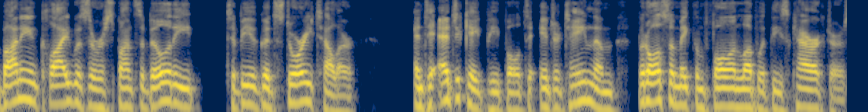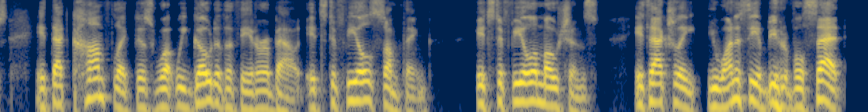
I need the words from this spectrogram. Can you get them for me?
Bonnie and Clyde was a responsibility to be a good storyteller and to educate people, to entertain them, but also make them fall in love with these characters. It, that conflict is what we go to the theater about. It's to feel something, it's to feel emotions. It's actually you want to see a beautiful set,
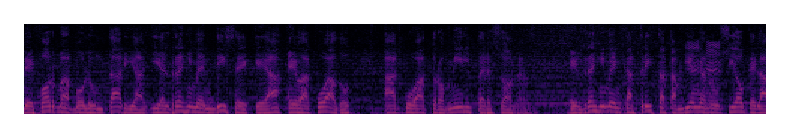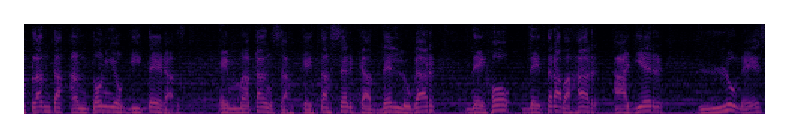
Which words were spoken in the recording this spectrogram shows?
de forma voluntaria y el régimen dice que ha evacuado a cuatro mil personas. El régimen castrista también anunció que la planta Antonio Guiteras en Matanzas, que está cerca del lugar, dejó de trabajar ayer lunes,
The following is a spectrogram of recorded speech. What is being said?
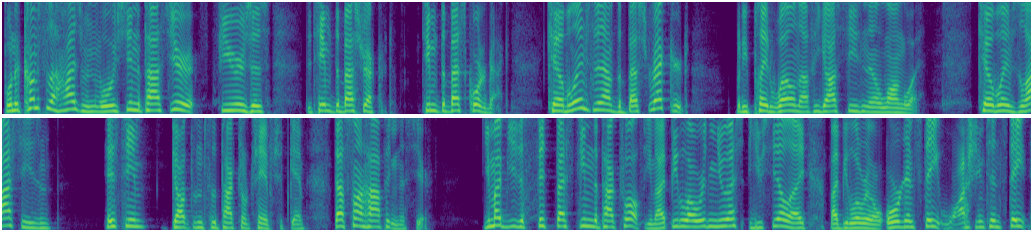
But when it comes to the Heisman, what we've seen the past year, few years is the team with the best record, team with the best quarterback. Caleb Williams didn't have the best record, but he played well enough. He got a season in a long way. Caleb Williams last season, his team got them to the Pac 12 championship game. That's not happening this year. You might be the fifth best team in the Pac 12. You might be lower than US, UCLA, might be lower than Oregon State, Washington State,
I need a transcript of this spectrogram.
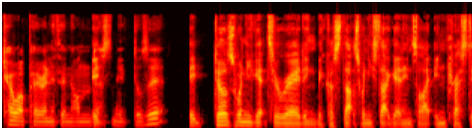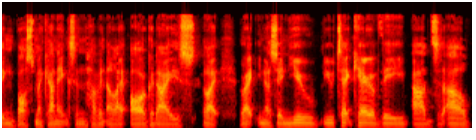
co-op or anything on It- Destiny, does it? It does when you get to raiding because that's when you start getting into like interesting boss mechanics and having to like organize like right, you know, saying you you take care of the ads, I'll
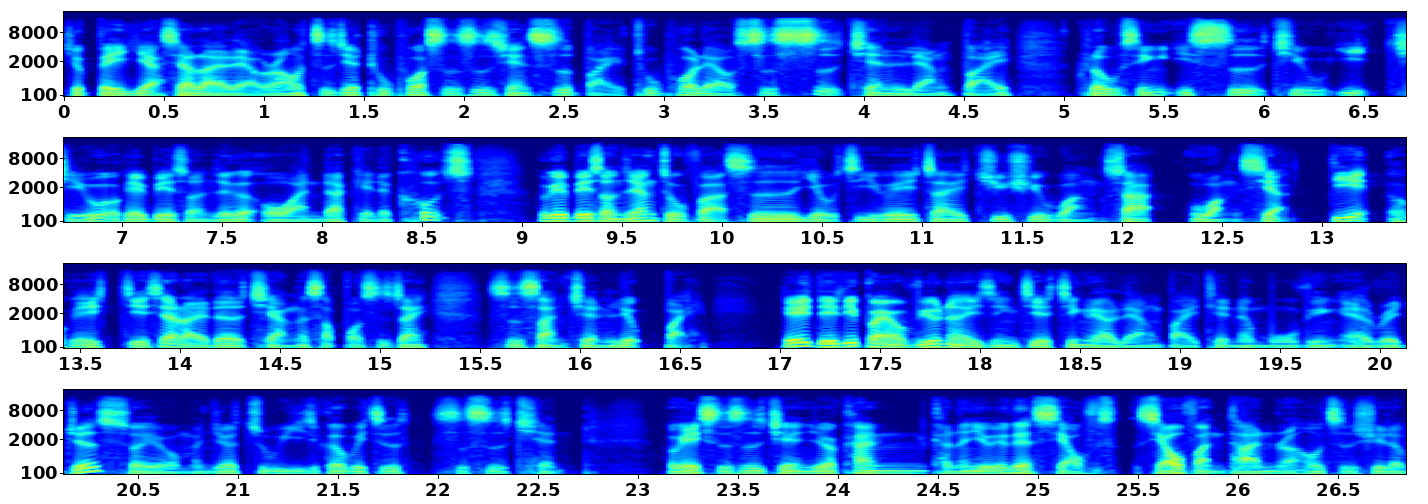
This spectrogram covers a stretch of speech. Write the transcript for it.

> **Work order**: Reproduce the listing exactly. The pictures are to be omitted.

> **Output of the exercise**:
I need the words from this spectrogram. Can you get them for me?
Bonnie and Clyde was a responsibility to be a good storyteller and to educate people, to entertain them, but also make them fall in love with these characters. It, that conflict is what we go to the theater about. It's to feel something, it's to feel emotions. It's actually you want to see a beautiful set,
Which words were spoken in the recording this spectrogram shows?
de forma voluntaria y el régimen dice que ha evacuado a cuatro mil personas. El régimen castrista también anunció que la planta Antonio Guiteras en Matanzas, que está cerca del lugar, dejó de trabajar ayer lunes,
The following is a spectrogram of recorded speech. What is being said?
But when it comes to the Heisman, what we've seen the past year, few years is the team with the best record, team with the best quarterback. Caleb Williams didn't have the best record, but he played well enough. He got a season in a long way. Caleb Williams last season, his team got them to the Pac 12 championship game. That's not happening this year. You might be the fifth best team in the Pac 12. You might be lower than US, UCLA, might be lower than Oregon State, Washington State,
I need a transcript of this spectrogram.
co-op or anything on It- Destiny, does it? It does when you get to raiding because that's when you start getting into like interesting boss mechanics and having to like organize like right, you know, saying you you take care of the ads, I'll
This spectrogram covers a stretch of speech. Write the transcript for it.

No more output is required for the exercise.